AMD Radeon RX 400 Series Naming Scheme Reveals 9 Tiers
AMD has finally detailed its new Radeon RX 400 series naming scheme.
The Radeon RX 400 series is split into two subseries: the RX 400 and 400. The Radeon RX parts offer compute performance of 1.5 TFLOPS or more, and memory bandwidth of at least 100 GB/s. The cards that don’t offer that type of performance won’t use the RX prefix.
According to AMD, they will be using XX5 revisions as well, which means faster variants of the cards might arrive over time once yields are improved and leakage is minimized. Or, AMD could simply release higher-clocked versions to take on Nvidia counterparts.
The company differentiates Radeon RX 400 series into 9 tiers which are gathered into 5 groups. Tier 6 (46X cards) might use both the RX and non-RX prefix, which means the recently announced Radeon RX 460 might have a younger sibling, the non-RX 460.
Tier 9 will obviously include top of the line video cards, namely Radeon RX 490 and RX 495. AMD says both cards are designed for 4K resolution with memory bus higher than 256-bits.
The Radeon RX 490 has already been spotted listed in an AMD document detailing game bundling with their products. The high performance card is expected to hit the market before the end of the year on December 31st.

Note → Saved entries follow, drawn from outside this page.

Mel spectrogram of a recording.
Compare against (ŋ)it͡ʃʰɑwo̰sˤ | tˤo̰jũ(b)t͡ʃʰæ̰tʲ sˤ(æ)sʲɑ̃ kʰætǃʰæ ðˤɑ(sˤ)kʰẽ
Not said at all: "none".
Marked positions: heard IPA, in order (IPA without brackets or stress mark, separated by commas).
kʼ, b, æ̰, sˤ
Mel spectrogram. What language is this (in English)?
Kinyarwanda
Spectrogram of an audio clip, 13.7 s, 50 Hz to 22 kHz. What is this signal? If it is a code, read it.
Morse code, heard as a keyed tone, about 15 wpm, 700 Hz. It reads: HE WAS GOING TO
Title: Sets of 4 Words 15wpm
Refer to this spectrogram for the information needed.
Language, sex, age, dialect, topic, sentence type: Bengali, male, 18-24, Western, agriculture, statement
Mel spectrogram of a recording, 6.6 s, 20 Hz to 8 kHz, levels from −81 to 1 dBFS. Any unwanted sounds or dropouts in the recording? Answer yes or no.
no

AMD Radeon RX 490 is exepected to be based on the next generation Vega 10 GPU, which was recently teased by AMD’s Radeon boss Raja Koduri. Built using the latest 14nm FinFET process node and GCN 4.0, this high performance card could feature HBM2 memory, and compete against the GeForce GTX 1080 and the rumored GTX 1080 Ti.
The Radeon RX 480, the only launched card in the series, falls under the Tier 8 and is being positioned as the 1440p graphics solution. Priced at just $199, the RX 480 is a perfect option for PC builders on a budget. It offers performance comparable to Nvidia GeForce GTX 970 or Radeon R9 390, but is far more efficient.
Gohar is the lead editor at TechFrag. He has a wide range of interests when it comes to tech but he's currently spending a big chunk of his time writing about privacy, cyber security, and anything policy related.